## PROVIDED RECORDS
-- Opening Marker --
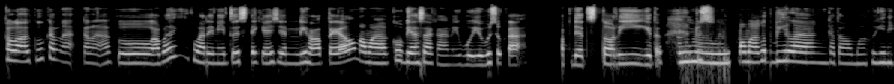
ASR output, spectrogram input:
kalau aku karena karena aku apa ya, kemarin itu staycation di hotel, mama aku biasa kan ibu-ibu suka update story gitu. Terus mama aku tuh bilang kata mama aku gini,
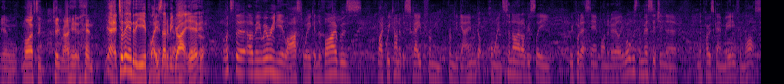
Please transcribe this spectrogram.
Yeah, we'll, might have to keep running it then. Yeah, to the end of the year, please. That'd be great. Yeah. What's the? I mean, we were in here last week, and the vibe was like we kind of escaped from from the game and got the points. Tonight, obviously, we put our stamp on it early. What was the message in the in the post game meeting from Ross?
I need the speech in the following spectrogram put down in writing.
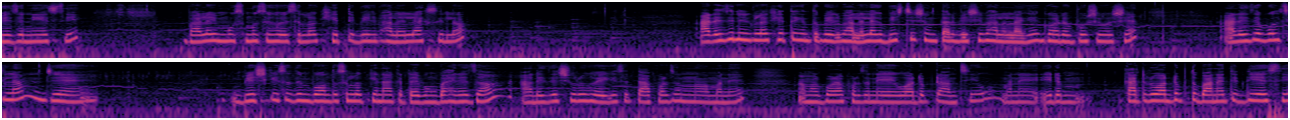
ভেজে নিয়েছি। ভালোই মুসমুসে হয়েছিল, খেতে বেশ ভালোই লাগছিল। আর এই জিনিসগুলো খেতে কিন্তু বেশ ভালো লাগে। বৃষ্টির সময় তার বেশি ভালো লাগে ঘরে বসে বসে। আর এই যে বলছিলাম যে বেশ কিছুদিন বন্ধ ছিল কেনাকাটা এবং বাইরে যাওয়া। আর এই যে শুরু হয়ে গেছে তারপর জন্য মানে আমার বরাফর জন্য এই ওয়ার্ডপটা আনছি। মানে এটা কাঠের ওয়ার্ডপ তো বানাইতে দিয়েছি।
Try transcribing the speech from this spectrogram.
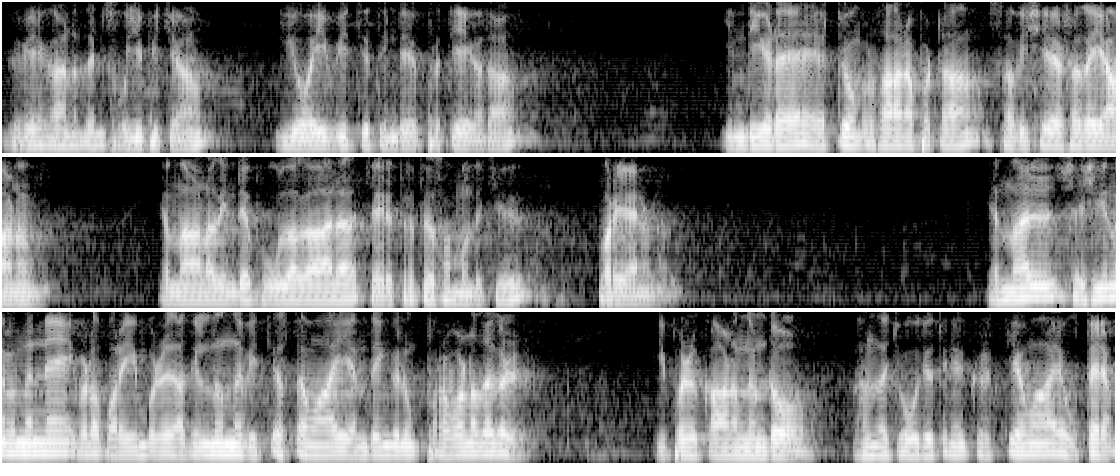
വിവേകാനന്ദൻ സൂചിപ്പിച്ച ഈ വൈവിധ്യത്തിന്റെ പ്രത്യേകത ഇന്ത്യയുടെ ഏറ്റവും പ്രധാനപ്പെട്ട സവിശേഷതയാണ് എന്നാണ് അതിന്റെ ഭൂതകാല ചരിത്രത്തെ സംബന്ധിച്ച് പറയാനുള്ളത്. എന്നാൽ ശശീന്ദ്രൻ തന്നെ ഇവിടെ പറയുമ്പോൾ അതിൽ നിന്ന് വ്യത്യസ്തമായ എന്തെങ്കിലും പ്രവണതകൾ ഇപ്പോൾ കാണുന്നുണ്ടോ എന്ന ചോദ്യത്തിന് കൃത്യമായ ഉത്തരം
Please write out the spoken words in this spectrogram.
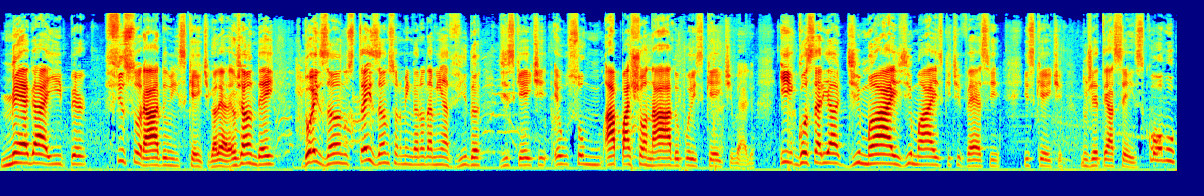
mega hiper fissurado em skate, galera. Eu já andei dois anos, três anos, se eu não me engano, da minha vida de skate. Eu sou apaixonado por skate, velho. E gostaria demais, demais que tivesse skate no GTA 6. Como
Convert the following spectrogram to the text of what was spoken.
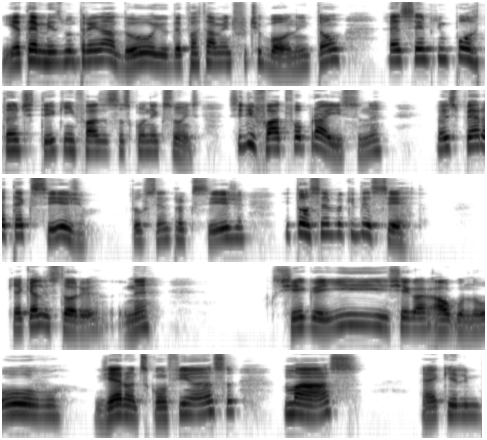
e até mesmo o treinador e o departamento de futebol, né? Então, é sempre importante ter quem faz essas conexões. Se de fato for para isso, né? Eu espero até que seja, torcendo para que seja e torcendo para que dê certo. Que é aquela história, né? Chega aí, chega algo novo, gera uma desconfiança, mas é aquele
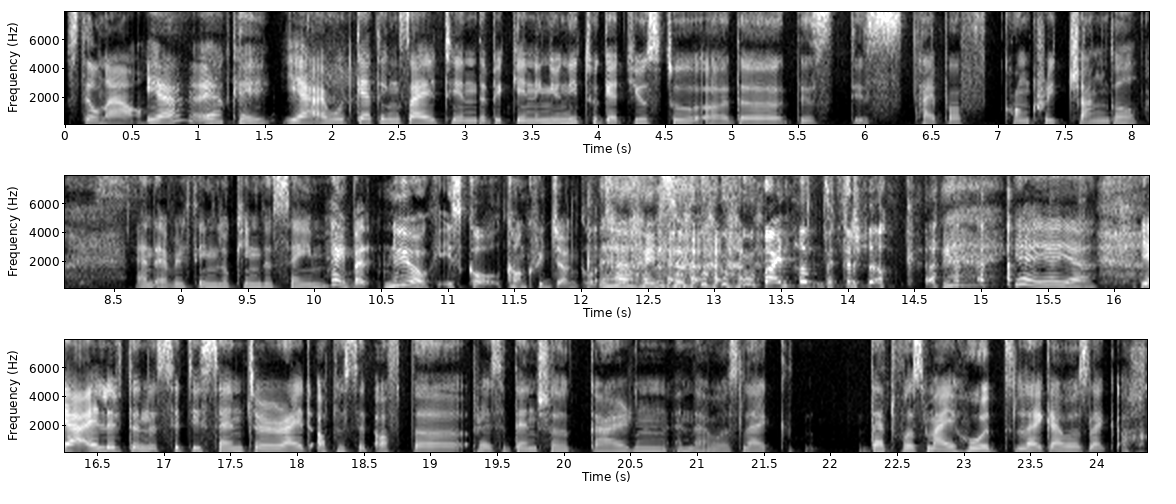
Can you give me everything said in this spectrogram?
still now. Yeah. Okay. Yeah, I would get anxiety in the beginning. You need to get used to uh, the this this type of concrete jungle and everything looking the same. Hey, but New York is called concrete jungle as well. Why not Petržalka? yeah, yeah, yeah. Yeah, I lived in the city center right opposite of the presidential garden and I was like that was my hood. Like I was like, oh,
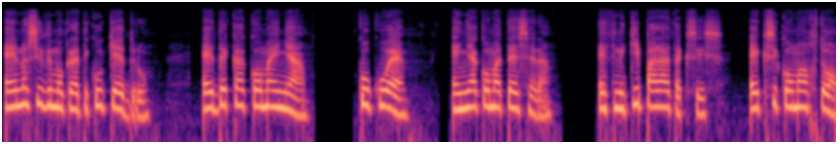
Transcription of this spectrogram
Ένωση Δημοκρατικού Κέντρου 11,9 Κουκουέ 9,4 Εθνική Παράταξης 6,8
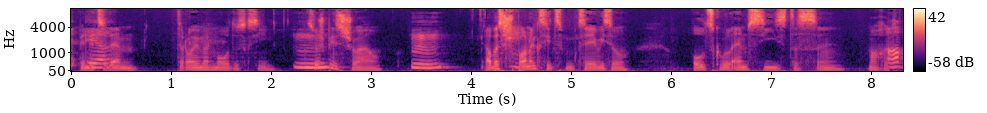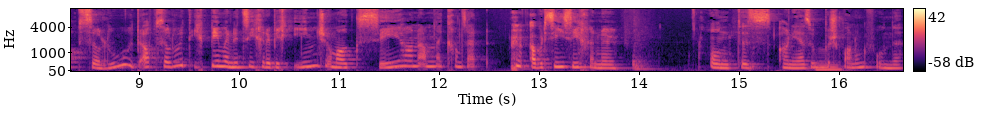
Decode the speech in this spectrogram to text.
Ich bin nicht Ja. zu dem Träumer-Modus gewesen. Mhm. Sonst bin ich schon auch. Mhm. Aber es war spannend gewesen, um zu sehen, wie so Oldschool-MCs das äh, machen. Absolut, absolut. Ich bin mir nicht sicher, ob ich ihn schon mal gesehen habe an einem Konzert, aber sie sicher nicht. Und das habe ich auch super spannend gefunden.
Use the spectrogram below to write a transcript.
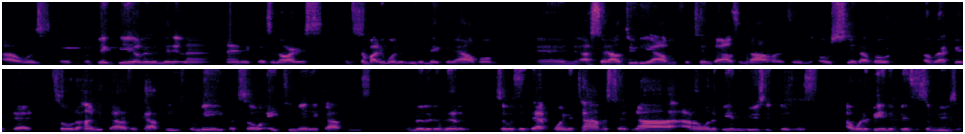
I was a, a, big deal in the Mid Atlantic as an artist, and somebody wanted me to make an album. And I said I'll do the album for ten thousand dollars. And oh shit, I wrote a record that sold hundred thousand copies for me, but sold eighteen million copies for Milli Vanilli. So it was at that point in time I said, Nah, I don't want to be in the music business. I want to be in the business of music.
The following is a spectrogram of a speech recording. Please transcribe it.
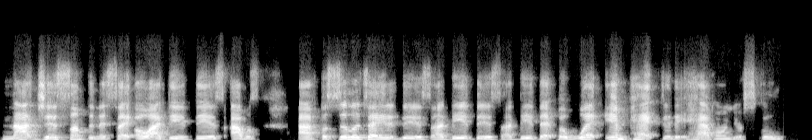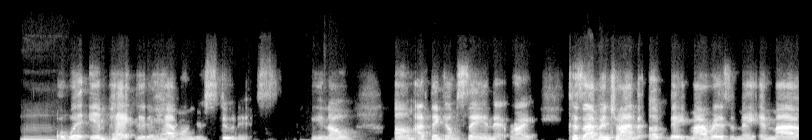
not just something that say, "Oh, I did this. I was I facilitated this. I did this. I did that." But what impact did it have on your school? Mm. Or what impact did it have on your students? You know, um, I think I'm saying that right because. I've been trying to update my resume and my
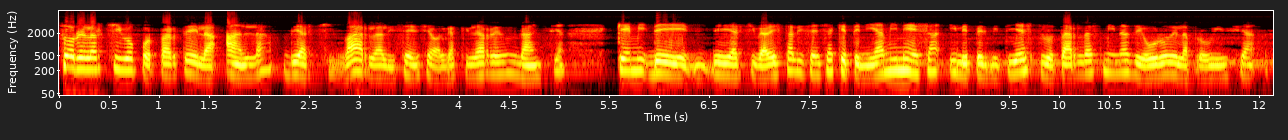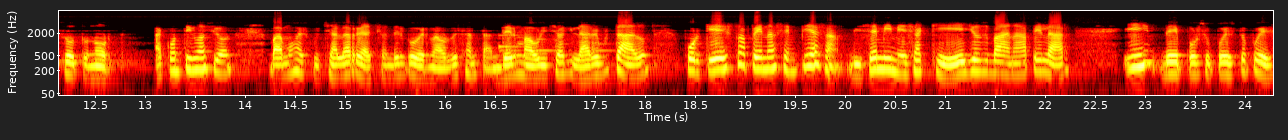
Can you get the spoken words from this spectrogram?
sobre el archivo por parte de la ANLA de archivar la licencia, valga aquí la redundancia, que, de, archivar esta licencia que tenía Minesa y le permitía explotar las minas de oro de la provincia Sotonorte. A continuación, vamos a escuchar la reacción del gobernador de Santander, Mauricio Aguilar Hurtado, porque esto apenas empieza. Dice Minesa que ellos van a apelar y de por supuesto pues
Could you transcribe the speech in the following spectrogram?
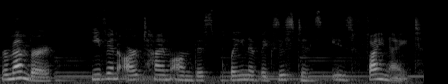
remember, even our time on this plane of existence is finite,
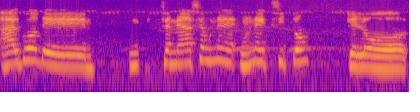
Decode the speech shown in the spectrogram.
algo de se me hace un, eh, un éxito que lo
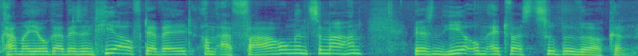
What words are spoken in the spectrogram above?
Karma Yoga, wir sind hier auf der Welt, um Erfahrungen zu machen, wir sind hier, um etwas zu bewirken.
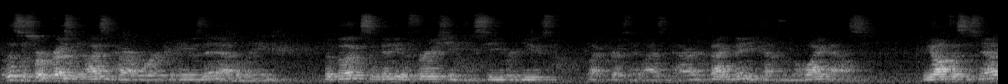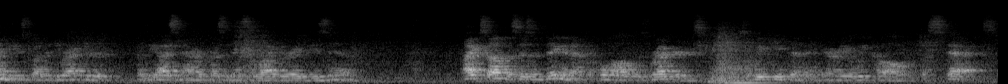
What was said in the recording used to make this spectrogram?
Well, this is where President Eisenhower worked when he was in Abilene. The books and many of the furnishings you see were used by President Eisenhower. In fact, many come from the White House. The office is now used by the director of the Eisenhower Presidential Library Museum. Ike's office isn't big enough to hold all his records, so we keep them in an area we call the stacks.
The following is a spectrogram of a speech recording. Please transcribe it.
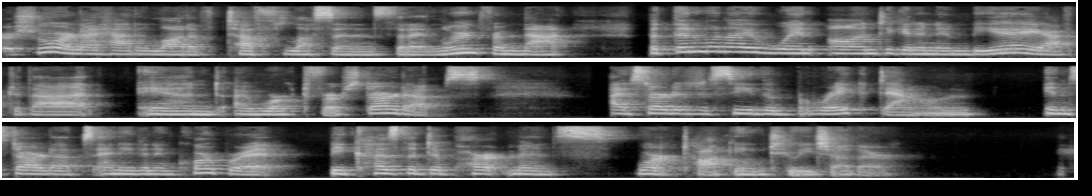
for sure. And I had a lot of tough lessons that I learned from that. But then when I went on to get an MBA after that and I worked for startups, I started to see the breakdown in startups and even in corporate because the departments weren't talking to each other. Yeah.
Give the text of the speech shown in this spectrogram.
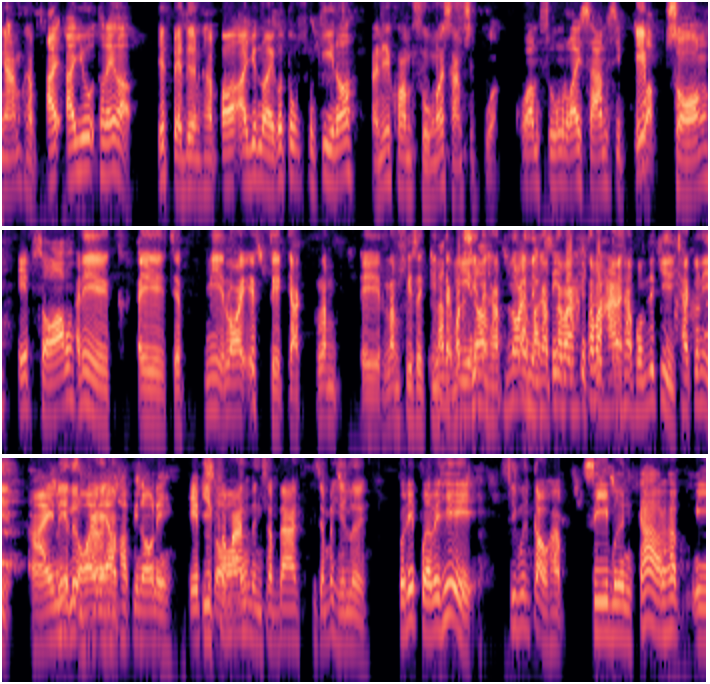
งามครับอาอายุเท่าไหร่ก็ เจ็ดแปดเดือนครับ อ๋ออายุหน่อยก็ตุกเมื่อกี้เนาะ อันนี้ความสูงร้อยสามสิบบวก ความสูงร้อยสามสิบ F วกสอง F สองอันนี้ไอจะมีรอยเอฟเฟกต์จากลำเออลำปีสกินลำปีจากวัคซีนเนอะนะครับ น้อยหนึ่งครับจากแต่วัว่าคซีนแต่ว่าจุดๆหายนะครับผมตะกี้ชัดก็นี่ หายเรียบร้อยเริ่มหายแล้แล้ววครับพี่น้องนี่ F อีกสอประงมาณหนึ่งสัปดาห์ที่จะไม่เห็นเลย ตัวนี้เปิดไปที่สี่หมื่นเก้าครับสี่หมื่นเก้านะครับ มี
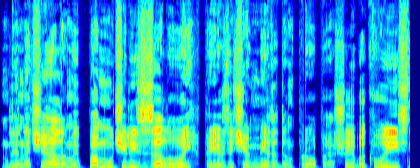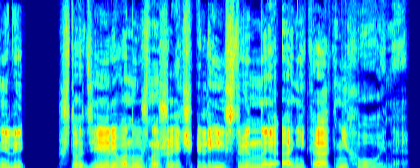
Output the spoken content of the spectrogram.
Для начала мы помучились золой, прежде чем методом проб и ошибок выяснили, что дерево нужно жечь лиственное, а никак не хвойное.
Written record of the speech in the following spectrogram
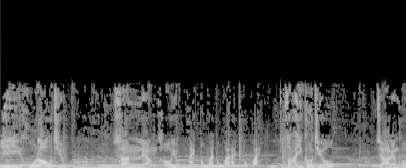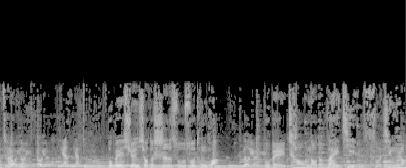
一壶老酒，三两好友。哎，动快动快，哎，动快！咂一口酒，夹两口菜。不被喧嚣的世俗所同化。不被吵闹的外界所惊扰，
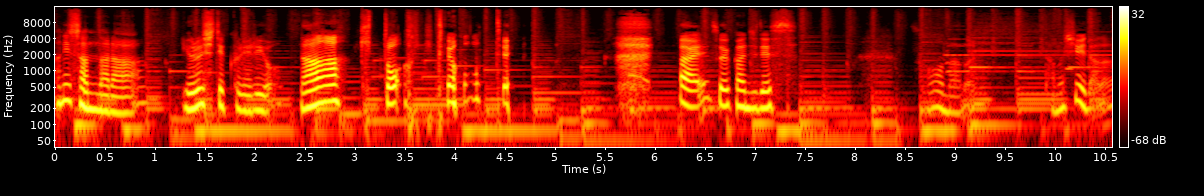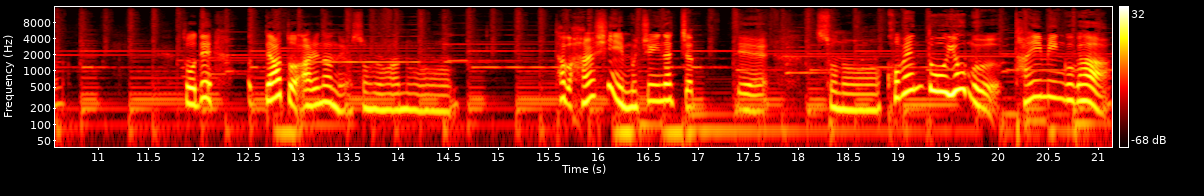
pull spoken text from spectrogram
谷さんなら許してくれるよなあ、きっとって思ってはい、そういう感じです。そうなのよ。楽しみだな。そうで、で、あとあれなんだよ。その、あのー、多分話に夢中になっちゃって、その、コメントを読むタイミングが、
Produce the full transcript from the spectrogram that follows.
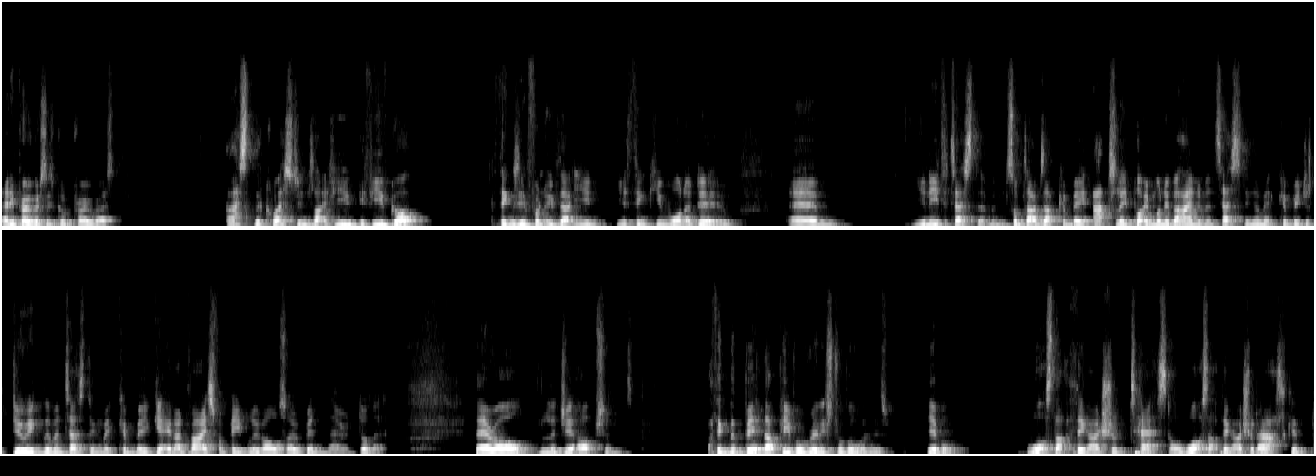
any progress is good progress. Ask the questions. Like if you if you've got things in front of you that you you think you want to do, um, you need to test them. And sometimes that can be actually putting money behind them and testing them. It can be just doing them and testing them. It can be getting advice from people who've also been there and done it. They're all legit options. I think the bit that people really struggle with is, yeah, but what's that thing I should test or what's that thing I should ask? And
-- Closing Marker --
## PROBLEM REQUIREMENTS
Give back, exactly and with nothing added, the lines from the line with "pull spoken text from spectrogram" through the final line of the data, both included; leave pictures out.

## OUTPUT OF THE TASK
pull spoken text from spectrogram
谷さんなら許してくれるよなあ、きっとって思ってはい、そういう感じです。そうなのよ。楽しみだな。そうで、で、あとあれなんだよ。その、あのー、多分話に夢中になっちゃって、その、コメントを読むタイミングが、
Produce the full transcript from the spectrogram that follows.
any progress is good progress. Ask the questions. Like if you if you've got things in front of you that you you think you want to do, um, you need to test them. And sometimes that can be actually putting money behind them and testing them. It can be just doing them and testing them. It can be getting advice from people who've also been there and done it. They're all legit options. I think the bit that people really struggle with is, yeah, but what's that thing I should test or what's that thing I should ask? And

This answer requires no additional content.